Would you retype, word for word, the line with "This spectrogram has" and each line after it to the end of the entries below, leaving the pictures out?

Data listing Start Marker

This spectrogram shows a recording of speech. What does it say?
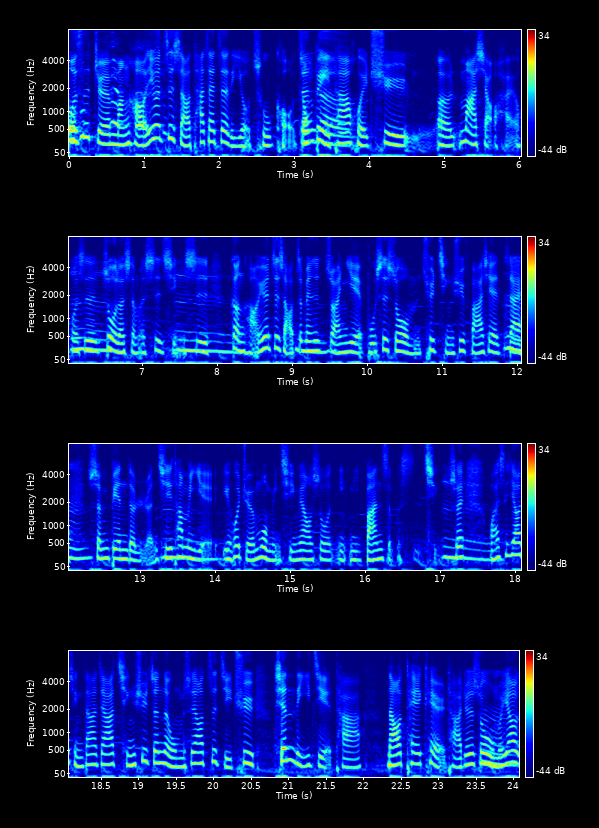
我我是觉得蛮好，因为至少他在这里有出口，总比他回去呃骂小孩，或是做了什么事情是更好，因为至少这边是专业，不是说我们去情绪发泄在身边的人，其实他们也也会觉得莫名其妙，说你你发生什么事情，所以我还是邀请大家，情绪真的我们是要自己去先理解他。然后 take care 他，就是说我们要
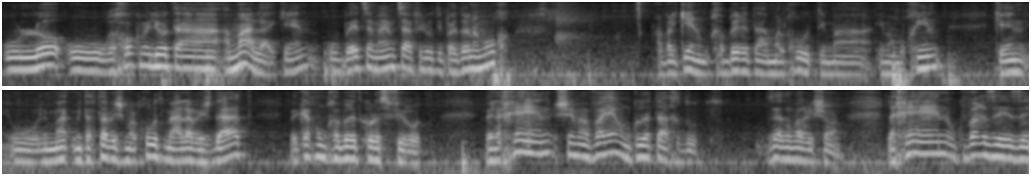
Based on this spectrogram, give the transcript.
הוא לא, הוא רחוק מלהיות המעלה, כן? הוא בעצם האמצע אפילו טיפה יותר נמוך, אבל כן, הוא מחבר את המלכות עם, ה, עם המוחין, כן? הוא, מתחתיו יש מלכות, מעליו יש דעת, וכך הוא מחבר את כל הספירות. ולכן שם הוויה הוא נקודת האחדות. זה הדבר הראשון. לכן הוא כבר איזה, איזה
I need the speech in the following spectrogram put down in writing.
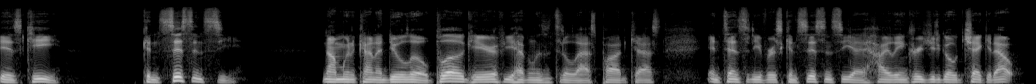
is key. Consistency. Now, I'm going to kind of do a little plug here. If you haven't listened to the last podcast, Intensity versus Consistency, I highly encourage you to go check it out.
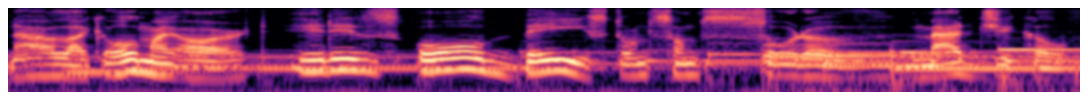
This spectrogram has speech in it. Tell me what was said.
Now, like all my art, it is all based on some sort of magical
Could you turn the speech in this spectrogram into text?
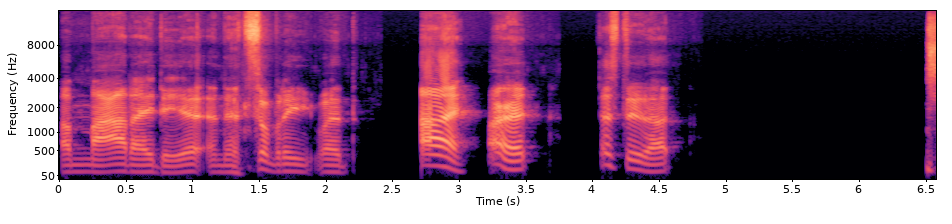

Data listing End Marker

**Exercise output:**
This spectrogram has speech in it. Tell me what was said.
Now, like all my art, it is all based on some sort of magical
Could you turn the speech in this spectrogram into text?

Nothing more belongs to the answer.